Strom continued as Social Credit leader, serving as leader of the opposition, until 1972, when he resigned and was replaced by Werner Schmidt. He continued in the legislature until the 1975 election, in which he did not seek re-election. After leaving politics, he returned to his farm and his involvement with his church. He died of cancer October 2, 1984, and was buried in Medicine Hat.
In honour of his political services, Strom received honorary Doctor of Laws degrees from the University of Calgary (1969), the University of Lethbridge (1979), and the University of Alberta (1980). While several of his acts as premier had consequences extending well beyond his term, today he is largely forgotten, though he experienced a brief resurgence in name recognition in 2007. That year, critics of Ed Stelmach compared Stelmach to Strom, with the insinuation being that Stelmach was destined to lose the next election and be the last of the Progressive Conservative dynasty in the same way that Strom was the last of the Social Credit dynasty. In the end, it would not be until the 2015 provincial election under the leadership of Jim Prentice that the Progressive Conservatives would be defeated, with some pundits also comparing Prentice to Strom.
Ruth Strom, his wife died in 2011.
As party leader
|1971 Alberta provincial election|
|Party||Party leader||# of
|1967||1971||% Change||#||%||% Change|
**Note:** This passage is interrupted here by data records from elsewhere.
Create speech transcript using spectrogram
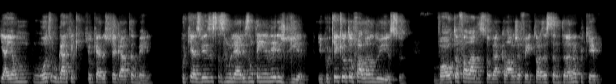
e aí é um, um outro lugar que, que eu quero chegar também, porque às vezes essas mulheres não têm energia. E por que, que eu estou falando isso? Volto a falar sobre a Cláudia Feitosa Santana, porque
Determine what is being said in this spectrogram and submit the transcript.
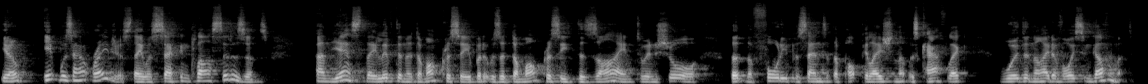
you know, it was outrageous. They were second class citizens. And yes, they lived in a democracy, but it was a democracy designed to ensure that the 40% of the population that was Catholic were denied a voice in government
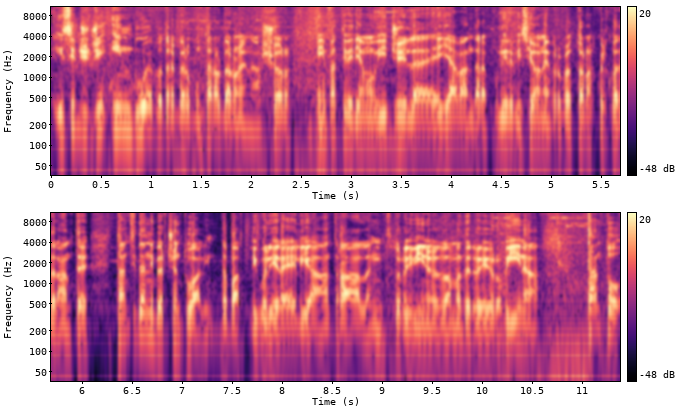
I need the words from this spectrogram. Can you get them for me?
i CGG in due potrebbero puntare al barone Nashor e infatti vediamo Vigil e Yava andare a pulire visione proprio attorno a quel quadrante. Tanti danni percentuali da parte di quelli Relia tra l'annientatore divino e la lama del re rovina. Tanto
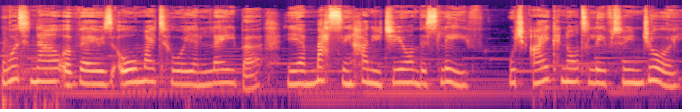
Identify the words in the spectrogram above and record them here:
What now avails all my toil and labor in amassing honeydew on this leaf, which I cannot live to enjoy?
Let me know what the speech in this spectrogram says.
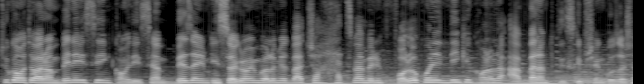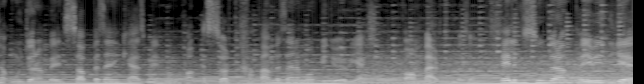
تو کامنت برام بنویسین. کامنت ایسی هم بذارین. اینستاگرام این بالا میاد. بچه‌ها حتما برین فالو کنین. لینک کانال رو اولم تو description گذاشتم. اونجا هم برین sub بزنین که از مهمون می‌خوام استارت خفن بزنم و ویدیو reaction هام براتون بذارم. خیلی دوستون دارم. تا یه ویدیو دیگه.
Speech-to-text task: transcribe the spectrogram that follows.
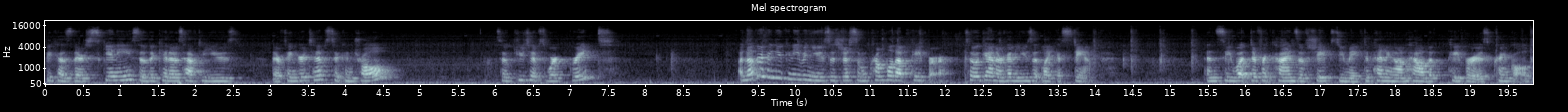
because they're skinny, so the kiddos have to use their fingertips to control. So Q-tips work great. Another thing you can even use is just some crumpled up paper. So again, we're going to use it like a stamp and see what different kinds of shapes you make depending on how the paper is crinkled.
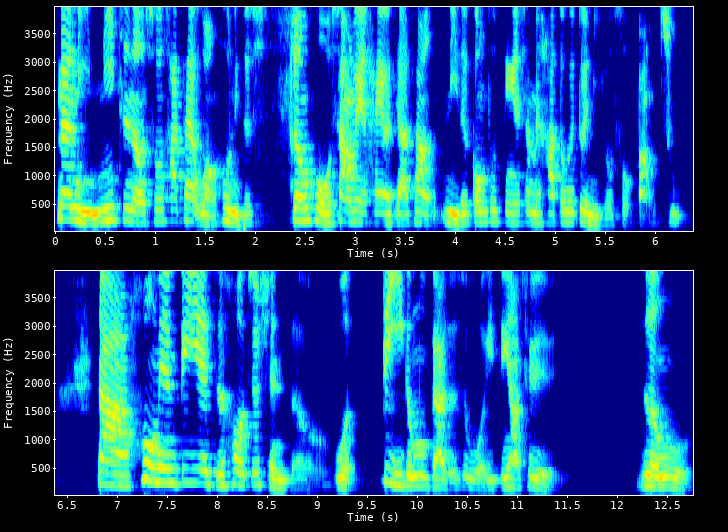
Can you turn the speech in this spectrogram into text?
那你，你只能说他在往后你的生活上面，还有加上你的工作经验上面，他都会对你有所帮助。那后面毕业之后，就选择我第一个目标就是我一定要去乐木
|1971 Alberta general election results (Cypress)||Turnout 78.8%|
|Social Credit||Harry Strom||2,777||60.3%|
|Progressive Conservative||Dave Berntson||1,635||35.5%|
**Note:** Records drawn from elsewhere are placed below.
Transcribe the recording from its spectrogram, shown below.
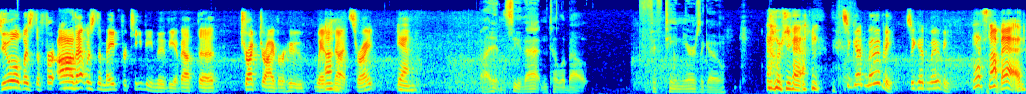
Duel was the first. Ah, that was the made-for-TV movie about the truck driver who went Uh-huh. nuts, right? Yeah. I didn't see that until about fifteen years ago. Oh yeah. It's a good movie. It's a good movie. Yeah, it's not bad.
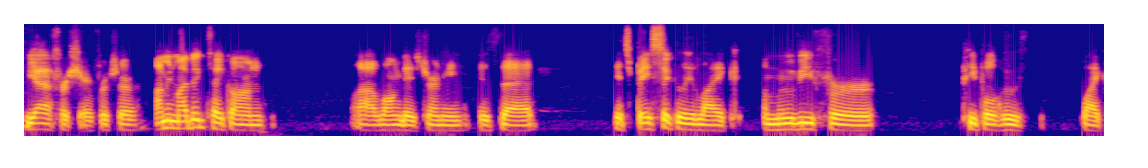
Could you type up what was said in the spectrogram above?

|NDP||Tony de Souza||196||4.3%|
|1967 Alberta general election results (Cypress)||Turnout 60.5%|
|Social Credit||Harry Strom||2,577||77.0%|
|1963 Alberta general election results (Cypress)||Turnout 65.9%|
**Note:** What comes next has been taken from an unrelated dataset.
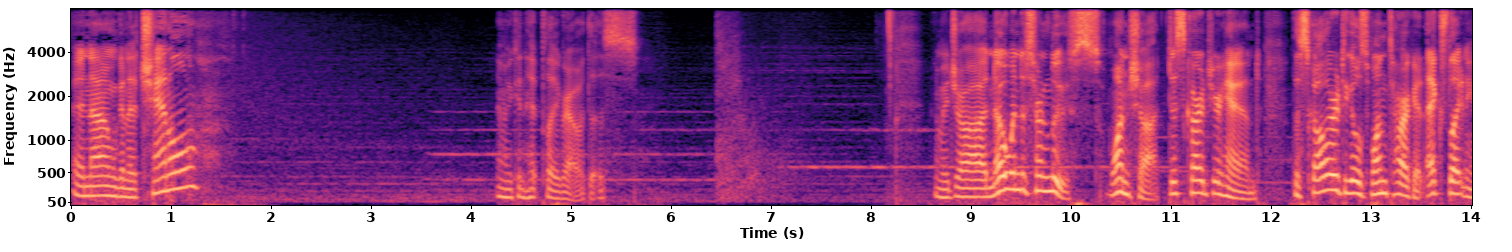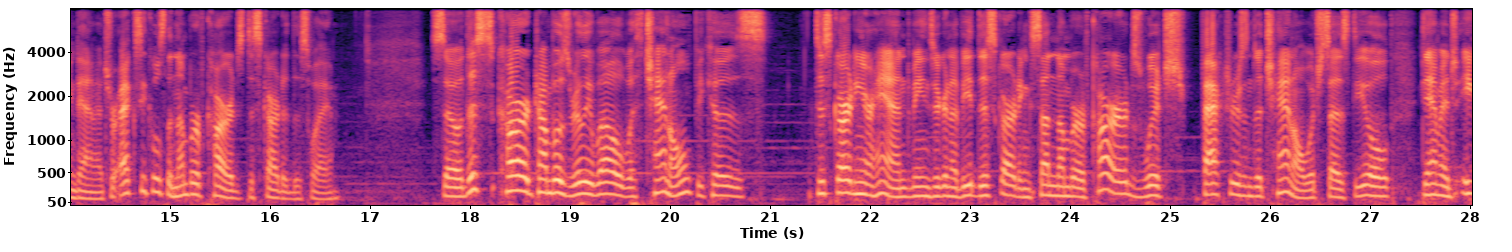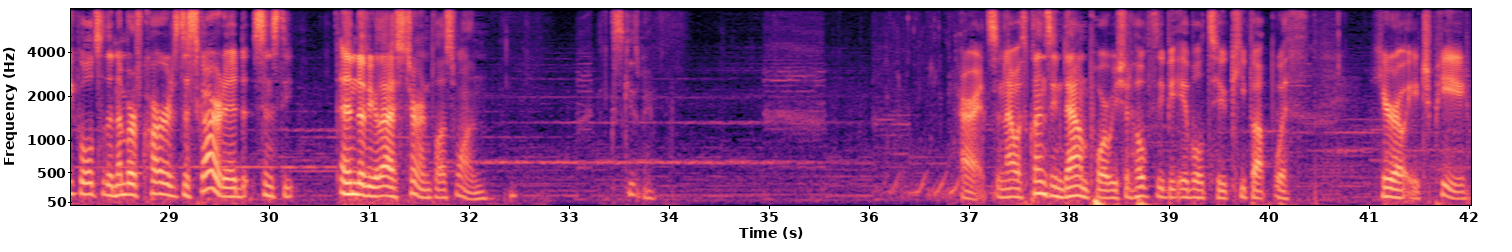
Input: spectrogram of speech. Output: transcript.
And now I'm gonna channel. And we can hit Plague Rat with this. And we draw Know When to Turn Loose. One shot. Discard your hand. The Scholar deals one target X lightning damage, or X equals the number of cards discarded this way. So this card combos really well with Channel because discarding your hand means you're going to be discarding some number of cards, which factors into Channel, which says deal damage equal to the number of cards discarded since the end of your last turn plus one. Excuse me. Alright, so now with Cleansing Downpour, we should hopefully be able to keep up with hero HP.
|Social Credit||Harry Strom||3,030||77.9%|
|1959 Alberta general election results (Cypress)||Turnout 70.8%|
|Social Credit||Harry Strom||3,199||79.4%|
|Progressive Conservative||Wayne Anderson||831||20.6%|
|1955 Alberta general election results (Cypress)||Turnout 71.7%|
|Social Credit||Harry Strom||2,668||68.9%|
Party leadership contests
|Social Credit Party of Alberta leadership election, 1968|
- Perry, Craig 2006, pg. 491
- Barr 186
- "The Honourable Harry E. Strom, 1968-71". Legislative Assembly of Alberta. Archived from the original on 2008-05-19. Retrieved 2008-07-18.
- "Election results for Cypress, 1955". Alberta Online Encyclopedia. Archived from the original on 2011-06-12. Retrieved 2008-07-21.
- "Strom, Harry - 1985 Hall of Fame Inductee". Alberta Agriculture Hall of Fame. Retrieved 2008-07-21.
- Barr 185
- Barr 187
- Barr 188
- Barr 189
- Barr 192
- Barr 193
- Barr 190
- Barr 191
- Barr 199
- Barr 195
- Barr 194
- Barr 196-197
- Barr 198
- Strom, Dr. Harry Edwin, [Obituary]. pp. D6.
- Walton, Dawn (2006-12-04). "Stelmach confronts ghost of Harry Strom". Globe and Mail. Retrieved 2008-02-12.
- Pratt, Sheila (2007-06-13). "Are there parallels with 1971?". Edmonton Journal. Archived from the original on 2009-05-09. Retrieved 2008-02-12.
- Martin, Don (2015-04-30). "Is the PC dynasty lurching toward death in Alberta?". CTV News. Retrieved 2015-05-16.
- Braid, Don (2015-05-03). "Braid: Is the PC fear card and ace or a joker?". Calgary Herald. Retrieved 2015-05-17.
- "Ruth STROM Obituary: View Ruth STROM's Obituary by Edmonton Journal". Legacy.com. Retrieved 2011-12-16.
- Barr, John J. (2004). "Harry Strom". In Bradford J. Rennie. Alberta Premiers of the Twentieth Century. Regina, Saskatchewan: Canadian Plains Research Center, University of Regina. ISBN 0-88977-151-0.
- Perry, Sandra E.; Craig, Jessica J. (2006). The Mantle of Leadership : Premiers of the Northwest Territories and Alberta. Edmonton, Alberta: Legislative Assembly of Alberta. ISBN 0-9689217-2-8.